» **Assignment**: A faithful copy of all the entries is required, with no pictures in it.

» **Data extract**:
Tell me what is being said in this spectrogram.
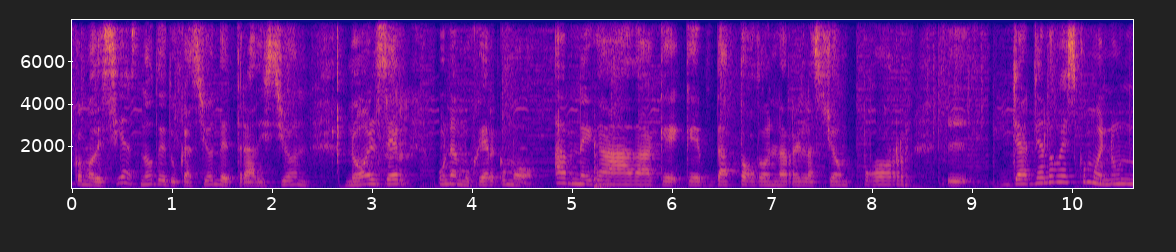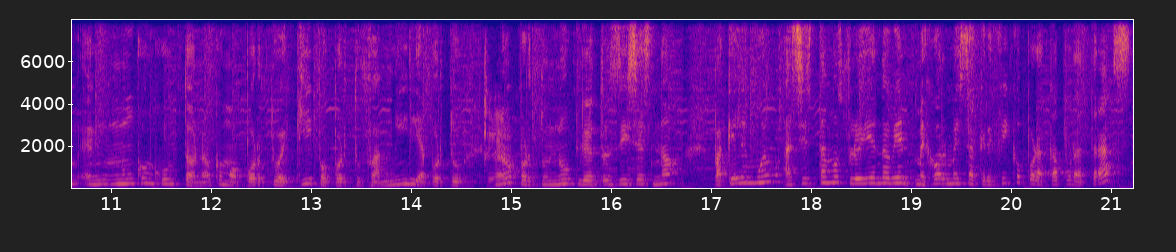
como decías, ¿no? De educación, de tradición, ¿no? El ser una mujer como abnegada, que, que da todo en la relación por... Ya, ya lo ves como en un, en un conjunto, ¿no? Como por tu equipo, por tu familia, por tu, Claro. ¿no? Por tu núcleo. Entonces dices, no, ¿para qué le muevo? Así estamos fluyendo bien. Mejor me sacrifico por acá, por atrás,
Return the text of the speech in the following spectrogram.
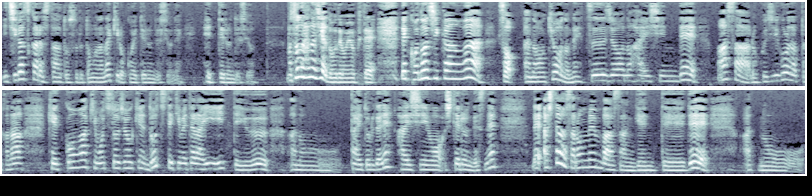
1月からスタートするともう7キロ超えてるんですよね。減ってるんですよ。まあ、その話はどうでもよくてでこの時間はそうあの今日のね通常の配信で朝6時頃だったかな結婚は気持ちと条件どっちで決めたらいいっていうあのタイトルでね配信をしてるんですね。で明日はサロンメンバーさん限定であの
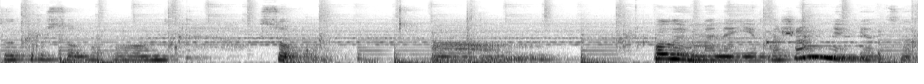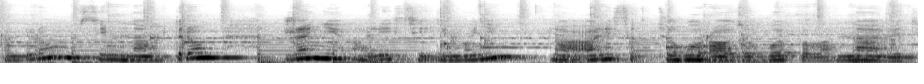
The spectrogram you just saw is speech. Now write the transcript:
цитрусового соку. Коли в мене є бажання, я це роблю всім нам трьом, Жені, Алісі і мені. Аліса цього разу випила навіть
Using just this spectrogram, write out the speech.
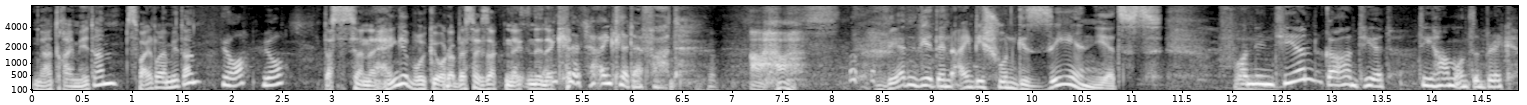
ja, drei Metern, zwei, drei Metern. Ja, ja. Das ist ja eine Hängebrücke oder besser gesagt eine, eine Ein, Kette. Kletter, ein Kletterpfad. Aha. Werden wir denn eigentlich schon gesehen jetzt? Von den Tieren garantiert. Die haben uns im Blick.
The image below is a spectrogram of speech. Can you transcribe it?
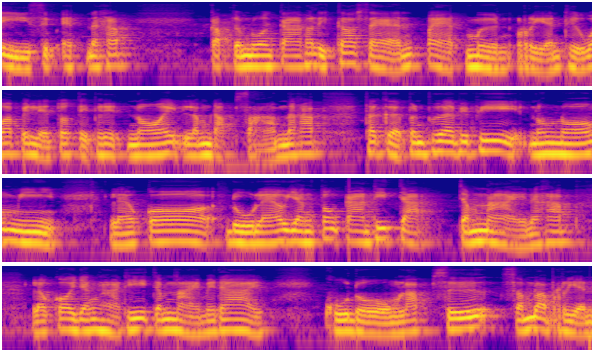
2541 นะครับกับจำนวนการผลิต 980,000 เหรียญ ถือว่าเป็นเหรียญตัวติดผลิตน้อยลำดับ 3 นะครับ ถ้าเกิดเพื่อนๆ พี่ๆ น้องๆ มี แล้วก็ดูแล้วยังต้องการที่จะ จำหน่ายนะครับ แล้วก็ยังหาที่จำหน่ายไม่ได้ครูโดงรับซื้อสำหรับเหรียญ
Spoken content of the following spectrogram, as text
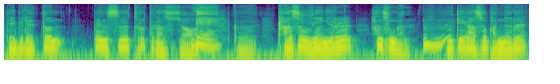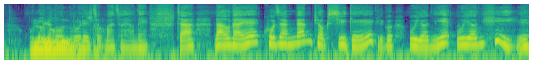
데뷔를 했던 댄스 트로트 가수죠. 네. 그 가수 우연희를 한순간 인기 가수 반열에 올려놓은, 올려놓은 노래죠. 노래죠. 맞아요. 네. 자, 나훈아의 고장난 벽시계, 그리고 우연히의 우연히, 예,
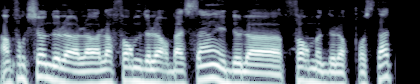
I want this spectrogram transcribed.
en fonction de la, la, la forme de leur bassin et de la forme de leur prostate,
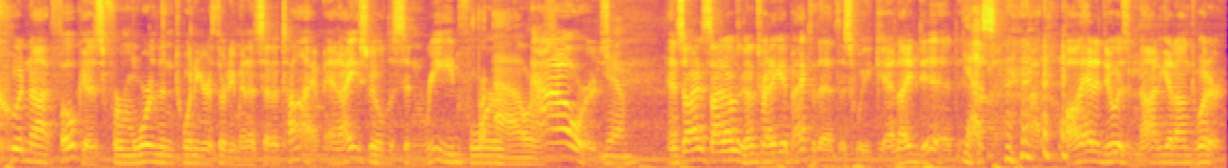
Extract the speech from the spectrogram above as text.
could not focus for more than 20 or 30 minutes at a time and i used to be able to sit and read for, For hours. hours Yeah. And so I decided I was going to try to get back to that this week, and I did. Yes. Uh, uh, all I had to do was not get on Twitter.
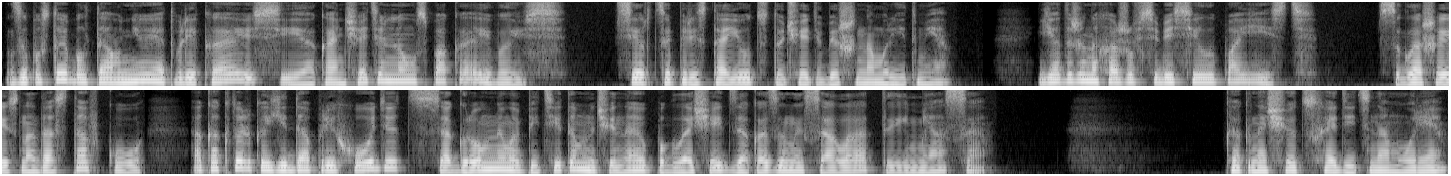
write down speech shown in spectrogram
За пустой болтовнёй отвлекаюсь и окончательно успокаиваюсь. Сердце перестаёт стучать в бешеном ритме. Я даже нахожу в себе силы поесть. Соглашаюсь на доставку, а как только еда приходит, с огромным аппетитом начинаю поглощать заказанный салат и мясо. «Как насчет сходить на море?»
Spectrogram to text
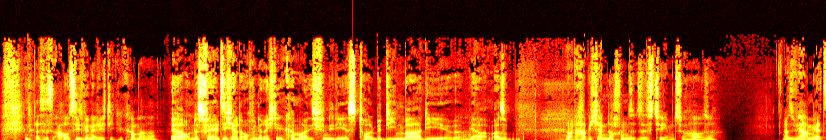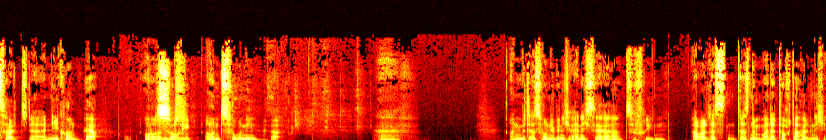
dass es aussieht wie eine richtige Kamera. Ja, und es verhält sich halt auch wie eine richtige Kamera. Ich finde, die ist toll bedienbar, die, ja, ja also. Aber da habe ich ja noch ein System zu Hause. Also wir haben jetzt halt äh, Nikon. Ja. Und, und Sony. Und Sony. Ja. Und mit der Sony bin ich eigentlich sehr zufrieden. Aber das, das nimmt meine Tochter halt nicht.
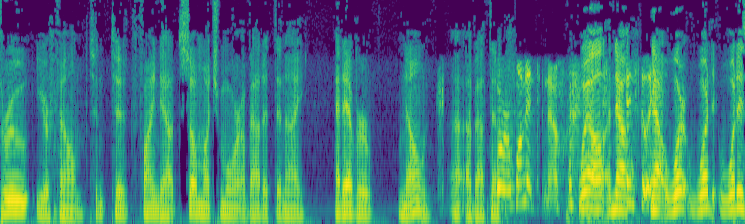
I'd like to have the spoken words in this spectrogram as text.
through your film to to find out so much more about it than I had ever known uh, about them. or wanted to know. Well, now, now, what, what, what is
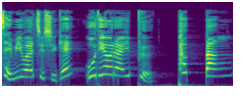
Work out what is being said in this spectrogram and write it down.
재미와 지식의 오디오 라이프. 팝빵!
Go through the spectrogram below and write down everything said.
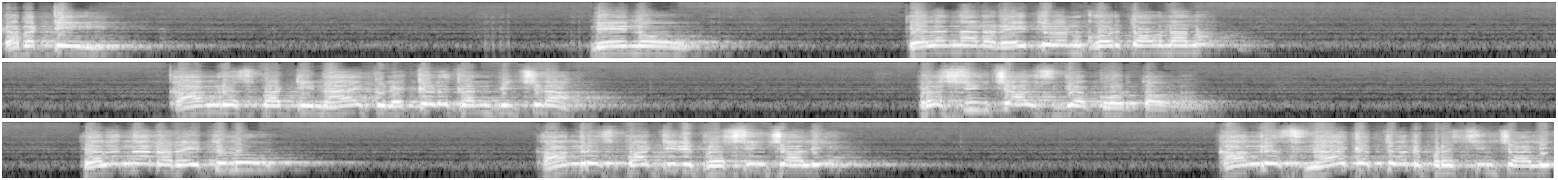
కాబట్టి నేను తెలంగాణ రైతులను కోరుతా ఉన్నాను. కాంగ్రెస్ పార్టీ నాయకులు ఎక్కడ కనిపించినా ప్రశ్నించాల్సిందిగా కోరుతా ఉన్నాను. తెలంగాణ రైతులు కాంగ్రెస్ పార్టీని ప్రశ్నించాలి కాంగ్రెస్ నాయకత్వాన్ని ప్రశ్నించాలి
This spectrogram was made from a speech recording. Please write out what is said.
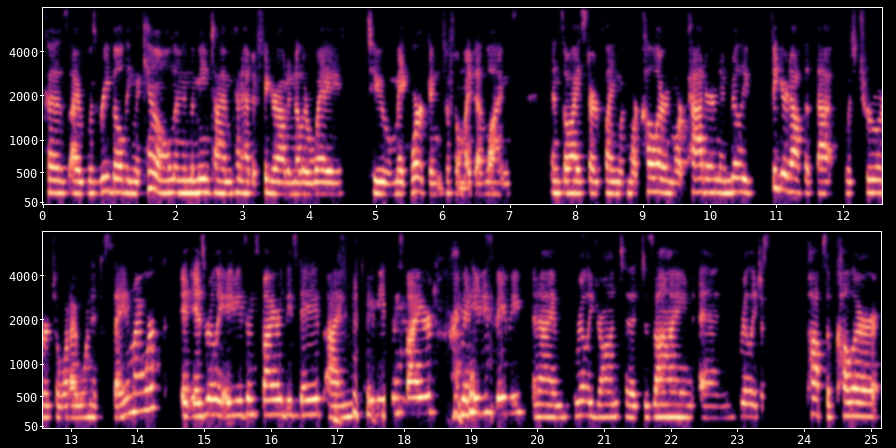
because i was rebuilding the kiln and in the meantime kind of had to figure out another way to make work and fulfill my deadlines and so I started playing with more color and more pattern and really figured out that that was truer to what I wanted to say in my work. It is really 80s inspired these days. I'm 80s inspired. I'm an 80s baby. And I'm really drawn to design and really just pops of color.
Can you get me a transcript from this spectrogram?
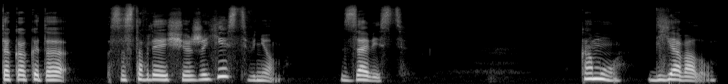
так как эта составляющая же есть в нем, зависть. Кому? Дьяволу.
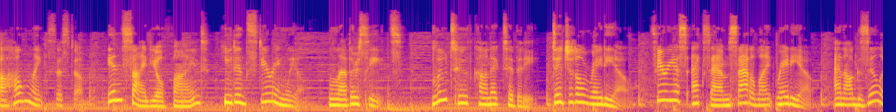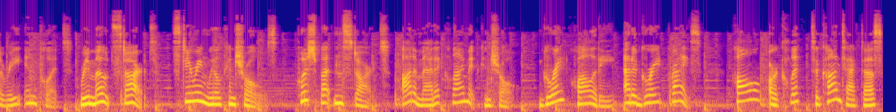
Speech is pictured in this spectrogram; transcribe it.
a HomeLink system. Inside you'll find heated steering wheel, leather seats, Bluetooth connectivity, digital radio, Sirius XM satellite radio, an auxiliary input, remote start, steering wheel controls, push button start, automatic climate control. Great quality at a great price. Call or click to contact us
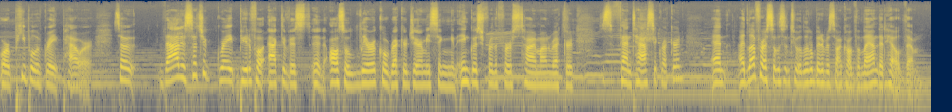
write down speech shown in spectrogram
or people of great power. So that is such a great, beautiful activist and also lyrical record. Jeremy singing in English for the first time on record. It's a fantastic record. And I'd love for us to listen to a little bit of a song called The Land That Held Them.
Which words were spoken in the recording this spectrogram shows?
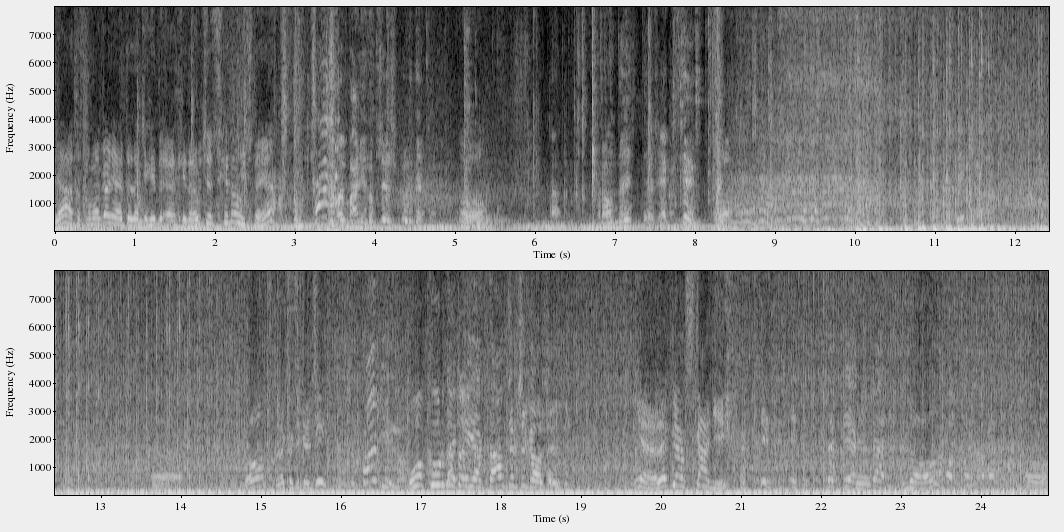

» **Exercise output**:
Tell me what is being said in this spectrogram.
como decías, ¿no? De educación, de tradición, ¿no? El ser una mujer como abnegada, que, que da todo en la relación por... Ya, ya lo ves como en un, en un conjunto, ¿no? Como por tu equipo, por tu familia, por tu, Claro. ¿no? Por tu núcleo. Entonces dices, no, ¿para qué le muevo? Así estamos fluyendo bien. Mejor me sacrifico por acá, por atrás,
Return the text of the speech in the following spectrogram.
1月からスタートするともう7キロ超えてるんですよね。減ってるんですよ。まあ、その話はどうでもよくてでこの時間はそうあの今日のね通常の配信で朝6時頃だったかな結婚は気持ちと条件どっちで決めたらいいっていうあのタイトルでね配信をしてるんですね。で明日はサロンメンバーさん限定であの
The spectrogram you just saw is speech. Now write the transcript:
цитрусового соку. Коли в мене є бажання, я це роблю всім нам трьом, Жені, Алісі і мені. Аліса цього разу випила навіть
Using just this spectrogram, write out the speech.
ja, drei Metern, zwei, drei Metern. Ja, ja. Das ist ja eine Hängebrücke oder besser gesagt eine, eine Ein, Kette. Kletter, ein Kletterpfad. Aha. Werden wir denn eigentlich schon gesehen jetzt? Von den Tieren garantiert. Die haben uns im Blick.
The image below is a spectrogram of speech. Can you transcribe it?
2541 นะครับกับจำนวนการผลิต 980,000 เหรียญ ถือว่าเป็นเหรียญตัวติดผลิตน้อยลำดับ 3 นะครับ ถ้าเกิดเพื่อนๆ พี่ๆ น้องๆ มี แล้วก็ดูแล้วยังต้องการที่จะ จำหน่ายนะครับ แล้วก็ยังหาที่จำหน่ายไม่ได้ครูโดงรับซื้อสำหรับเหรียญ
Spoken content of the following spectrogram, as text
데뷔를 했던 댄스 트로트 가수죠. 네. 그 가수 우연희를 한순간 인기 가수 반열에 올려놓은, 올려놓은 노래죠. 노래죠. 맞아요. 네. 자, 나훈아의 고장난 벽시계, 그리고 우연히의 우연히, 예,
I want this spectrogram transcribed.
en fonction de la, la, la forme de leur bassin et de la forme de leur prostate,
Extract the speech from the spectrogram above as text.
could not focus for more than 20 or 30 minutes at a time and i used to be able to sit and read for, For hours. hours Yeah. And so I decided I was going to try to get back to that this week, and I did. Yes. Uh, uh, all I had to do was not get on Twitter.
write down speech shown in spectrogram
За пустой болтовнёй отвлекаюсь и окончательно успокаиваюсь. Сердце перестаёт стучать в бешеном ритме. Я даже нахожу в себе силы поесть. Соглашаюсь на доставку, а как только еда приходит, с огромным аппетитом начинаю поглощать заказанный салат и мясо. «Как насчет сходить на море?»
Spectrogram to text
dass es aussieht wie eine richtige Kamera. Ja, und es verhält sich halt auch wie eine richtige Kamera. Ich finde, die ist toll bedienbar, die, ja, ja also. Aber da habe ich ja noch ein System zu Hause. Also wir haben jetzt halt äh, Nikon. Ja. Und, und Sony. Und Sony. Ja. Und mit der Sony bin ich eigentlich sehr zufrieden. Aber das, das nimmt meine Tochter halt nicht.
I'd like to have the spoken words in this spectrogram as text.
through your film to to find out so much more about it than I had ever known uh, about them. or wanted to know. Well, now, now, what, what, what is
Work out what is being said in this spectrogram and write it down.
재미와 지식의 오디오 라이프. 팝빵!
Go through the spectrogram below and write down everything said.
కాబట్టి నేను తెలంగాణ రైతులను కోరుతా ఉన్నాను. కాంగ్రెస్ పార్టీ నాయకులు ఎక్కడ కనిపించినా ప్రశ్నించాల్సిందిగా కోరుతా ఉన్నాను. తెలంగాణ రైతులు కాంగ్రెస్ పార్టీని ప్రశ్నించాలి కాంగ్రెస్ నాయకత్వాన్ని ప్రశ్నించాలి
This spectrogram was made from a speech recording. Please write out what is said.
because i was rebuilding the kiln and in the meantime kind of had to figure out another way to make work and fulfill my deadlines and so I started playing with more color and more pattern and really figured out that that was truer to what I wanted to say in my work. It is really 80s inspired these days. I'm 80s inspired. I'm an 80s baby. And I'm really drawn to design and really just pops of color.
Can you get me a transcript from this spectrogram?
так как эта составляющая же есть в нем, зависть. Кому? Дьяволу.
Speech is pictured in this spectrogram; transcribe it.
a HomeLink system. Inside you'll find heated steering wheel, leather seats, Bluetooth connectivity, digital radio, Sirius XM satellite radio, an auxiliary input, remote start, steering wheel controls, push button start, automatic climate control. Great quality at a great price. Call or click to contact us
write down speech shown in spectrogram
or people of great power. So that is such a great, beautiful activist and also lyrical record. Jeremy singing in English for the first time on record. It's a fantastic record. And I'd love for us to listen to a little bit of a song called The Land That Held Them.
Which words were spoken in the recording this spectrogram shows?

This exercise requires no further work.